Here's the question:
Economists have long debated how effective the New Deal was. Now as the country again considers its fiscal priorities, WSJ.com asked economists Arnold Kling ... and Brad DeLong ... to type out their different takes on FDR's deal.
And here's Brad DeLong and Arnold Kling to debate the answer. This is from the first of four rounds, and the link is open:
New Takes on the New Deal, Econoblog, WSJ: Brad DeLong writes: Imagine the press discovered and published the extent of FDR's polio injuries and details of his irregular family life. Herbert Hoover is reelected in November 1932 and vows to "stay the course" with his first-term economic policies. In that alternate universe, a group of Harvard economists advises Mr. Hoover on the banking crisis in the winter of 1933. They argue that banks are failing because their fundamentals are unsound, and that it would be improper to rescue bankers who have run their businesses into the ground or depositors who have not been prudent enough to watch where they deposit their money. They say a full-fledged panic would not be a bad thing, as it would purge the rottenness from the system. High costs of living -- and high living itself -- will be tamed. People will work harder and live cleaner. Values will be adjusted and enterprising people will pick up the wrecks from less the competent.
It wouldn't have worked. People would not just work harder and live cleaner. Instead -- using Ben Bernanke's 1983 analysis of the Depression as a guide -- we could surmise that the depression would have gotten worse. ...
Under our imagined scenario, more and more banks would fail and more and more of the deposits of Americans would vanish. The downward spiral ... would have continued through 1933, 1934, and 1935. We can guess that increasing economic uncertainty would drive faster gold outflows from the U.S. through 1933 and 1934. The Federal Reserve -- under Treasury Secretary Andrew Mellon's control -- would have responded by following gold standard orthodoxy, which interprets the outflow of gold is a sign interest rates are too low and need to be raised. Rising interest rates would have further cut money supplies. The falling money supply was a key way the depression spread, according to Milton Friedman and Anna Schwartz's "Monetary History of the United States." Under our imagined scenario, the Depression would have been worse than it was in our actual history.

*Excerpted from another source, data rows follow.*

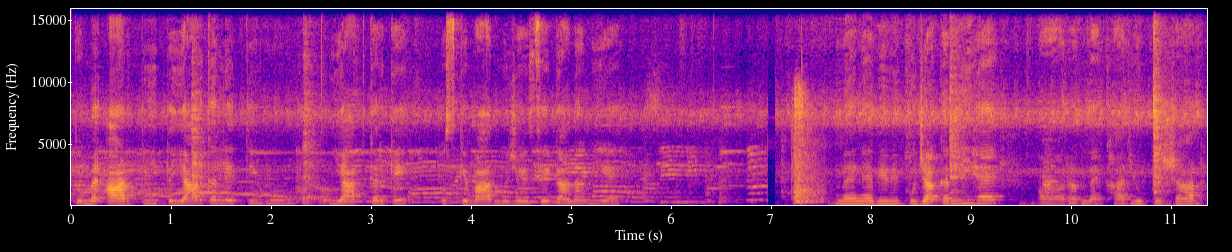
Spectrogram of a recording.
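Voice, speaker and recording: A woman vlogger with a hoarse voice chatting casually to her viewers, filming on a phone at her home at night. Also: fairly high pitch, steady tone, a little slow, music in the background. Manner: chatty, talks straight to viewers. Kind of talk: casual festival vlog narration. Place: home at night, indoors and outside. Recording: noisy with crickets behind. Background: crickets and insects chirping.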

Arnold Kling writes: What would have happened in the U.S. without the New Deal? My father answers with one word: Fascism.
Given the climate of the time, which included intense despair alongside revolutionary fervor, a government that was seen as doing nothing could not have survived. ... Randall Parker's Reflections on the Great Depression, is based on interviews with eminent economists who lived through it. As I have pointed out, the consensus is that the New Deal failed to restore the economy back to full health.
Unemployment and what we would now call the "output gap" were still unusually high in 1940, after which our statistical perspective becomes distorted by the fog of war. In Parker's book, economists tended to give mixed -- and sometimes surprising -- reviews to New Deal policies. Milton Friedman, ... who was famous for his opposition to Keynesian expansion of government, and many New Deal programs -- approved of "the series of monetary measures that Roosevelt took, including the bank holiday, the going off gold, the program to purchase gold, the silver purchase program." Even James Tobin, a leading Keynesian, was critical of the National Recovery Administration and other New Deal programs that promoted cartels and restrictions on supply.
Another useful perspective comes from the current Fed Chairman. Ben Bernanke's Essays on the Great Depression, which makes the point that financial intermediaries matter, and that the wave of bank failures might have been a major factor in the Depression. ... All of that is very interesting to professional economists. But what I think is relevant to ideological debates today is this: Are Social Security, farm price supports, Federal Housing programs, legalization of trade unions, securities market regulation, and other major legacies of the New Deal necessary for macroeconomic stability? What did they contribute to recovery in the 1930s? What do they contribute today? ... [continue reading rounds 2, 3, and 4]